“As we celebrate the end of our first 30 years at the College, Africana Studies is looking forward to our next 30 and beyond,” said Bloomquist. “We’re committed to following in the footsteps of our founders by providing the diversity of experiences, perspectives, and philosophies that embody the mission of Africana Studies. AFS faculty have long served as campus leaders in the advocacy for equity and inclusion at every level of the College and we will continue to work tirelessly to help Gettysburg College provide a vibrant learning and living community for every one of our members.”

Learn more about how recent Africana Studies alumni are making an impact:

Deonte Austin ’11, Tutoring Manager for The Princeton Review Houston office
“As an Africana Studies major, I became a better critical thinker, which is an invaluable skill to have. The program allowed me to learn the historical context and helped me connect the need of education and economic resources to the current social realities of people of African descent. Although I am in a for-profit education industry, I educate families about the college and graduate admissions process and help students get into their dream colleges and graduate schools.”

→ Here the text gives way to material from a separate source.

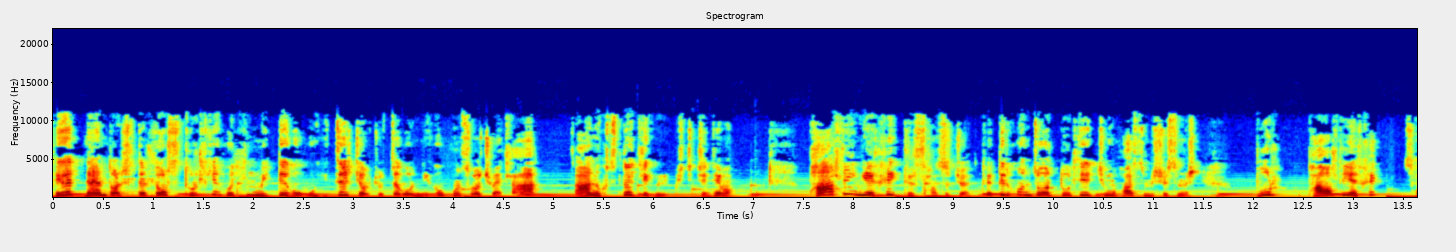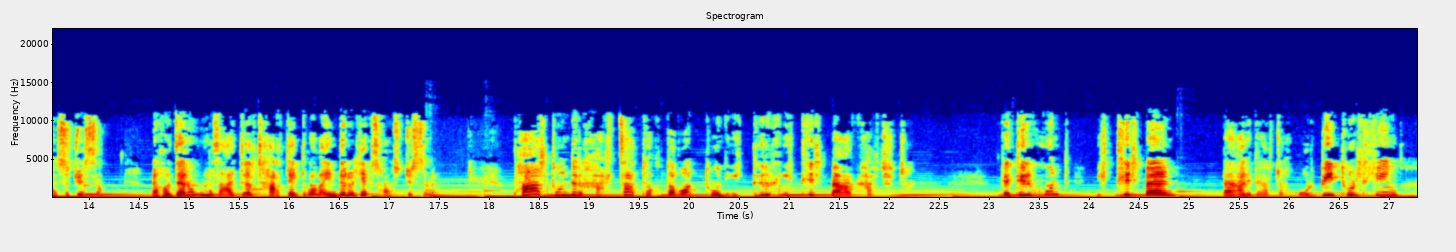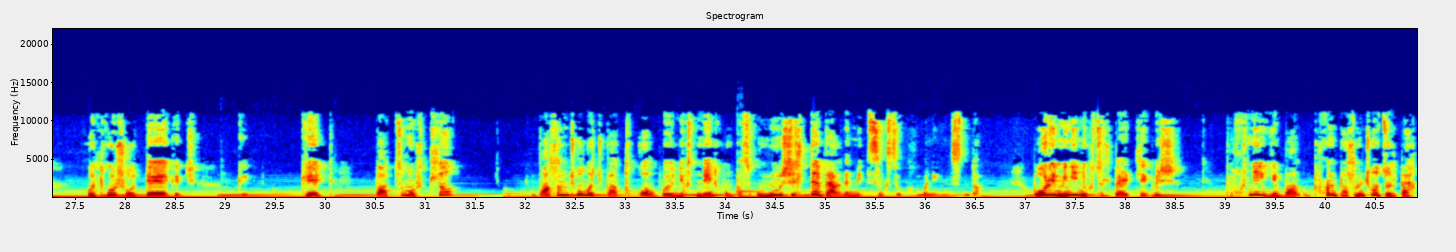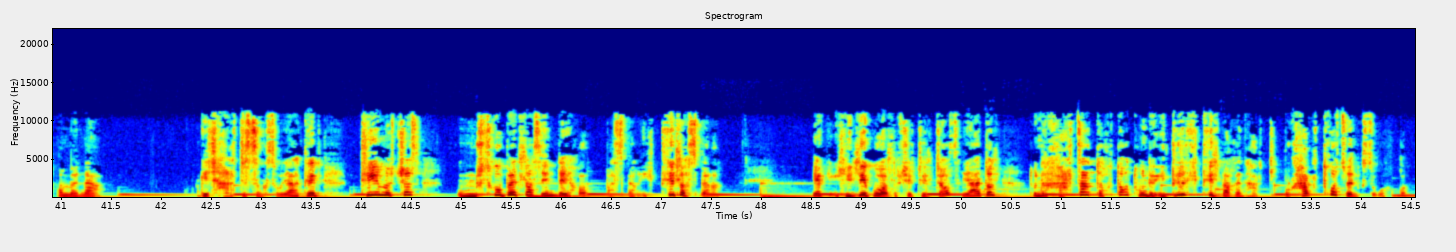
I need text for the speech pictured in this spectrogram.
Тэгээд 8 дугаар эшлэлээр Луус төрөлхийн хөлн мдээгүй хүн хизээч явж үзээгүй нэгэн хүн сууж байлаа. За нөхцөлөдлийг бичиж чинь тийм үү? Паулын ярихыг тэр сонсож байна. Тэгэхээр тэр хүн зөөр дүлээ ч юм уу хоосон биш байсан биш. Бүр Паулын ярихыг сонсож байсан. Яг хөө зарим хүмүүс ажиглаж харж байдаг байгаа. Энэ дээр үл яг сонсож байсан байна. Паул түн дээр харцаа тогтоогоод түн итгэрэх итгэл байгааг харж байгаа. Тэгээ тэр хүнд итгэл байна байгаа гэдгийг харж байгаа. Гур би төрөлхийн хөлгөө шүү дээ гэж гэд бодсон мөртлөө боломжгүй гэж бодохгүй буюу нэгсэн энэ хүн бас үнэмшилтэй байгааг нь мэдсэн гэсэн үг байхгүй нэгнсэн доо. Өөрийн миний нөхцөл байдлыг биш Бурхны бурхан боломжгүй зүйл байхгүй байна гэж харж ирсэн гэсэн үг. Яг тэгээд тийм учраас үнэмшлэхгүй байдлаас энд яг бас байгаа. Итгэл бас байгаа. Яг хилээгүй боловч хэлж байгаас яаж бол түнэр харцаа тогтоог түнэр эдгэрэх итгэл байгааг нь харж бүр харагдахгүй байх гэсэн үг байхгүй.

Monique Gore ’06, Director, Multi-Cultural Programming & Outreach, the Office of Multicultural Engagement at Gettysburg College
“For me, majoring in Africana Studies was to know my history better and how it influenced everything beyond the black experience. My role at Gettysburg College is to be as inclusive as possible so that no one feels they are not being acknowledged. I’m in a position where I’m supporting students that are first-generation or in underrepresented groups, as well as serving as a resource for the greater campus. Africana Studies has created a foundation to always be cognizant of marginalized people groups and to always look deeper at what I’m being told, to question the status quo. My hope is that in my tenure here, I can help shift the current narrative for our students, so that everyone can get to that Gettysburg Great experience.”

Lauren Roedner ’13, Museum Curator, Office of Cultural Heritage, State Department

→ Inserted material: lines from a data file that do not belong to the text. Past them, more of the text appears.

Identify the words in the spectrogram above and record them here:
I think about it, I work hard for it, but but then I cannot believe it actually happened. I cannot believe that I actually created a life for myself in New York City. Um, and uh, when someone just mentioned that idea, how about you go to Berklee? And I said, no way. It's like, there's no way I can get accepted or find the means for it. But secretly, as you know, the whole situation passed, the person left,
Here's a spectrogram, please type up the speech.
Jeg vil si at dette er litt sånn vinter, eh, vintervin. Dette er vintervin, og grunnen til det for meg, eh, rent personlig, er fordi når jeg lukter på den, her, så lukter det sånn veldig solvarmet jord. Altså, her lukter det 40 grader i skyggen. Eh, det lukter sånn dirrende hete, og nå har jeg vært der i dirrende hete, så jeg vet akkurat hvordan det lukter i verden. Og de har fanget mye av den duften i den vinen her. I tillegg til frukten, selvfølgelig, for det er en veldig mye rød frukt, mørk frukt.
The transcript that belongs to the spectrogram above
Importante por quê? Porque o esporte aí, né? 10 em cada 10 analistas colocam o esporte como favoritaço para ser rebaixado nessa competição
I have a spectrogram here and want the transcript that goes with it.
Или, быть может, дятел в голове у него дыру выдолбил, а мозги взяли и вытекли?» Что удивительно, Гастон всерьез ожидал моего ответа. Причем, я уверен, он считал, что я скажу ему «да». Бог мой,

“I originally came to Gettysburg to study History and Civil War Era Studies. I did study that, but I also became immersed in the Africana Studies curriculum. The department enlightened me to African history, something I never studied before and held a narrow view of previously. The courses pushed me to go outside of my comfort zone, to talk about race and ask difficult questions. I learned it’s okay if you learn something about yourself that you don’t like – it’s important to have those conversations. The Africana Studies program provided me with the opportunity to curate an exhibit in Special Collections for the 150th anniversary of the Battle of Gettysburg, called ‘Slaves, Citizens, and Soldiers.’ This exhibit was one of the first exhibits I had curated since high school, and served as great experience for my current career, which involves traveling internationally to catalog and care for art and artifacts owned by the State Department.”

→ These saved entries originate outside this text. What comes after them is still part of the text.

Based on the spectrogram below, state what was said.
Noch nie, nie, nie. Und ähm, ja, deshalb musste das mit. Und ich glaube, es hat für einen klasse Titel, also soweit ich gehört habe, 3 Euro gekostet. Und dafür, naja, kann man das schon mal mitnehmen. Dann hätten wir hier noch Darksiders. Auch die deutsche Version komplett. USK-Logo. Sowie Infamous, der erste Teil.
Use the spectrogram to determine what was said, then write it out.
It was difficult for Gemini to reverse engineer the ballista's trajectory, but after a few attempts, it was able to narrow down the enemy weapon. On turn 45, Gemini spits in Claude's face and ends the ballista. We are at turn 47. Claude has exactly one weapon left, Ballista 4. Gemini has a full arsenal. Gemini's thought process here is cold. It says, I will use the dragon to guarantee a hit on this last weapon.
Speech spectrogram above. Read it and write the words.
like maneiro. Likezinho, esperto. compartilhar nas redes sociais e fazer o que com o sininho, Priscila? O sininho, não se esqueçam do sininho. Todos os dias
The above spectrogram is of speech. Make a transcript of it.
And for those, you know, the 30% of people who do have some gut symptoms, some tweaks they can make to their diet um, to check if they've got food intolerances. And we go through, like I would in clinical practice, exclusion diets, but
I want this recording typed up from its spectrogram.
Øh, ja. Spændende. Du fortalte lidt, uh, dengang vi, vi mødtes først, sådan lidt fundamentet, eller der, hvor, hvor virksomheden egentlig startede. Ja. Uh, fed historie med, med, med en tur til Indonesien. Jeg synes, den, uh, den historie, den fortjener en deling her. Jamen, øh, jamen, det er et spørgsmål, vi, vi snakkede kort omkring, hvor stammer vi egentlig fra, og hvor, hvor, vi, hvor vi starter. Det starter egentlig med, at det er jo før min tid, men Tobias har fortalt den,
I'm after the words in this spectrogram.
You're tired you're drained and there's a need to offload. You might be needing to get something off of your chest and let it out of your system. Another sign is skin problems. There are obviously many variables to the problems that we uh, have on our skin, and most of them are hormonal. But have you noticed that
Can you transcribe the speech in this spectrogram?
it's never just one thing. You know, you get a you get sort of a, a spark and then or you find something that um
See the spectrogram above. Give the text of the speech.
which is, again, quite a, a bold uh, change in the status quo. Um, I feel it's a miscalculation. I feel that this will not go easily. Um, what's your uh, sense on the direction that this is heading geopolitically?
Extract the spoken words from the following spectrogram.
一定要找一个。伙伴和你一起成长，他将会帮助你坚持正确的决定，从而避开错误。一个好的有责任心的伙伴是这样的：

Robia Smith-Herman ’11, Therapist at the Renfrew Center of Radnor and the Center for Hope and Health
“My Africana Studies capstone helped spark an interest that I carried into my professional career. I researched the psychological effects of warfare on child soldiers and developed an interest in trauma work. After Gettysburg, I went on to receive my Master’s in Social Service with a clinical concentration from The Graduate School of Social Work and Social Research at Bryn Mawr College. I currently work as a primary therapist at an eating disorder treatment facility where I also facilitate the trauma program. Many of the courses in Africana Studies have helped with cultural competency within my field. Understanding microaggressions and differences in culture have helped me not only at my current job, but throughout my career.”